As politicians look towards the crucial midterm elections in November, the window to pass legislation into law is closing quickly. Republicans appear poised to take at least one chamber of Congress and Democrats have a tight timeline to get legislation passed before that presumably happens. Internal disagreement among Democrats have created setbacks for some progressive policies. Unfortunately, empowering federal agencies through radical antitrust overhaul is still on the table, but Democrats would need Republican support. Providing any assistance would be an enormous mistake for conservatives.
There have been several high profile splits between Democrats in Congress and the administration. Most recently, Democrats expressed concerns over the Biden administration's immigration policies and the lifting of Title 42. There have been several nominees that have failed to make it through the confirmation process, including Neera Tanden and David Weil. It is also hard to forget the amorphous and ever changing Build Back Better bill that appears to be on life support after failing to garner unified support from Democrats.
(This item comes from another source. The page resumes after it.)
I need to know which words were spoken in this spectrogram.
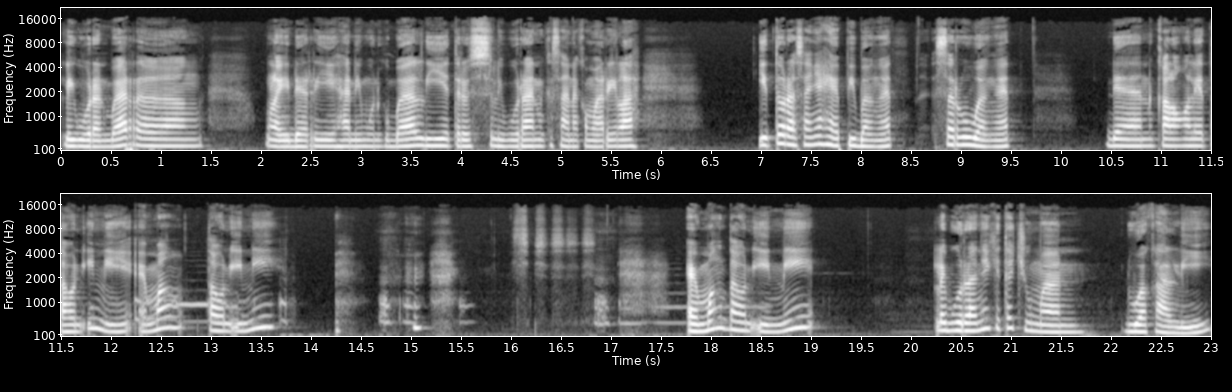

As Democrats look to pass something before the midterm elections, a radical antitrust overhaul appears to be a contender — specifically, the American Innovation and Choice Online Act (AICO/S. 2992) and the Open Apps Market Act (OAMA/S. 2710). While both bills have attracted some Republican support, they both would represent a major win for the progressive left.
AICO would make a number of common business practices an antitrust violation for a selection of large American technology companies. For example, this legislation would prevent integrations of service, like Google Maps appearing in searches and Amazon offering two-day shipping with a Prime membership. Both AICO and OAMA also include interoperability mandates that could threaten consumers’ privacy and security.
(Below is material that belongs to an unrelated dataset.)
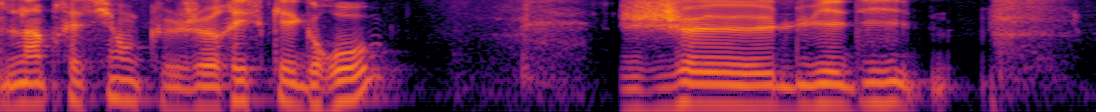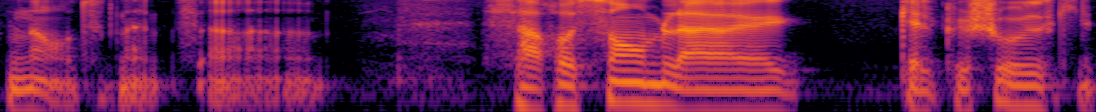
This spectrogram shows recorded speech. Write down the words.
l'impression que je risquais gros, je lui ai dit non, tout de même, ça, ça ressemble à quelque chose qu'il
Senator Amy Klobuchar (D-MN), who introduced AICO, is reportedly whipping votes for the legislation and attempting to rally support. President Biden’s Department of Justice (DOJ) offered a somewhat lukewarm endorsement, stating they strongly support “the principles and goals animating the legislation.” U.S. Commerce Secretary Gina Raimondo initially faced backlash from progressives for accurately stating the European Union’s Digital Markets Act and Digital Services Act would disproportionately harm American businesses but has recently stated she agrees with the DOJ’s endorsement of AICO.
It’s not terribly surprising that progressives would support a radical expansion of government, but why are some Republicans going along with it? Conservatives have called on social media platforms to adopt more free speech principles, but AICO wouldn’t lead to more conservative speech online or greater protections for users. It’s also not a goal shared by the backers of this bill.
The Biden administration announced that the Department of Homeland Security (DHS) would launch a Disinformation Governance Board. This effort faced immediate Republican blowback with Representative Cathy McMorris Rodgers (R-WA) stating this puts “the free speech rights of Americans at risk.” House Oversight Republicans also previously criticized the Biden administration for “taking affirmative steps to moderate and censor Americans’ speech” about COVID-19. Senator Klobuchar has introduced legislation that would allow the Secretary of Health and Human Services to define “health misinformation.”
There was also a stark contrast in reception to the news that Elon Musk would be making a bid to purchase Twitter. Conservatives appeared largely encouraged that Musk would adopt less stringent content moderation policies and make the platform more friendly to conservative users. Meanwhile, Senator Elizabeth Warren (D-MA) said this deal “is dangerous for our democracy” and called for a wealth tax.
These antitrust bills would drastically expand the reach of the federal government into the tech sector, and Republicans have every reason to be skeptical of progressive’s motivation for doing this. Targeted reforms should be considered, but a radical antitrust overhaul is anything but. Conservatives are already looking at alternative options with the Big Tech Task Force in the House. Empowering the federal government with aggressive antitrust legislation would likely worsen the situation for conservatives.